A spring day a few weeks back I had the chance to visit Milburnie Dam on the Neuse River in Wake County. The dam used to produce a small amount of electricity but now is the subject of controversy over whether it should remain where it stands or be removed.
Among other things, those who want it removed argue that the dam is a safety hazard and that it impedes the path of migrating fish. Advocates for keeping the dam have set up a Facebook page to call for its preservation. On it they describe their concerns for losing the pool and wetlands that lie behind the dam and its general aesthetics that they have grown to appreciate.

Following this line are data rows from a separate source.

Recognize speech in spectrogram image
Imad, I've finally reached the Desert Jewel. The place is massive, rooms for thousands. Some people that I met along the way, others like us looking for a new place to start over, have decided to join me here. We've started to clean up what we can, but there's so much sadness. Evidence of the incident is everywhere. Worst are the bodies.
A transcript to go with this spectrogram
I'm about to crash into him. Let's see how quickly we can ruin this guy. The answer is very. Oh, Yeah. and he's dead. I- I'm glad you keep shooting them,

Of course, money has a role in the story. According to the last dam removal prospectus released by Restoration Systems, the company sponsoring the dam’s removal, the company hopes to gain approximately 32,590 feet of credit for restoring the stream length impounded by the dam. If the company is successful and able to achieve the benchmarks needed to satisfy regulators, those credits would be worth millions.

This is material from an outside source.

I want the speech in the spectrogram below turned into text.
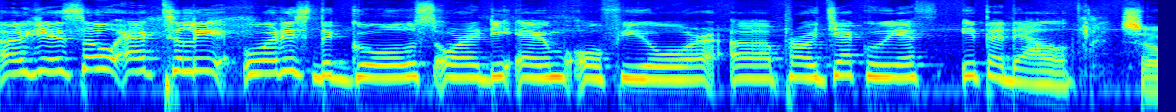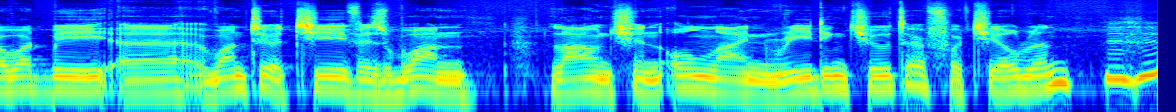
Okay, so actually, what is the goals or the aim of your uh, project with IT Del? So what we uh, want to achieve is one, launch an online reading tutor for children mm-hmm.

With that kind of money at stake, the company has sunk a lot of time, effort, and financial resources into their dam removal campaign. This campaign includes a website and promotional videos. While the project has supporters, it has yet to win approval from the agencies responsible for permitting the project.
This brings us back to our recent visit. Hanging out below the dam, an angler threw out a net to catch bait fish. In several throws, he was able to bring back over a dozen shad stuck at the dam. He through those back as he was looking for smaller fish for bait. Still, for those fish stuck at the dam, it would be nice to see Milburnie removed in a way that benefits both those advocating for its preservation and those seeking to remove it. That solution would be most beneficial to those species suffering from its existence.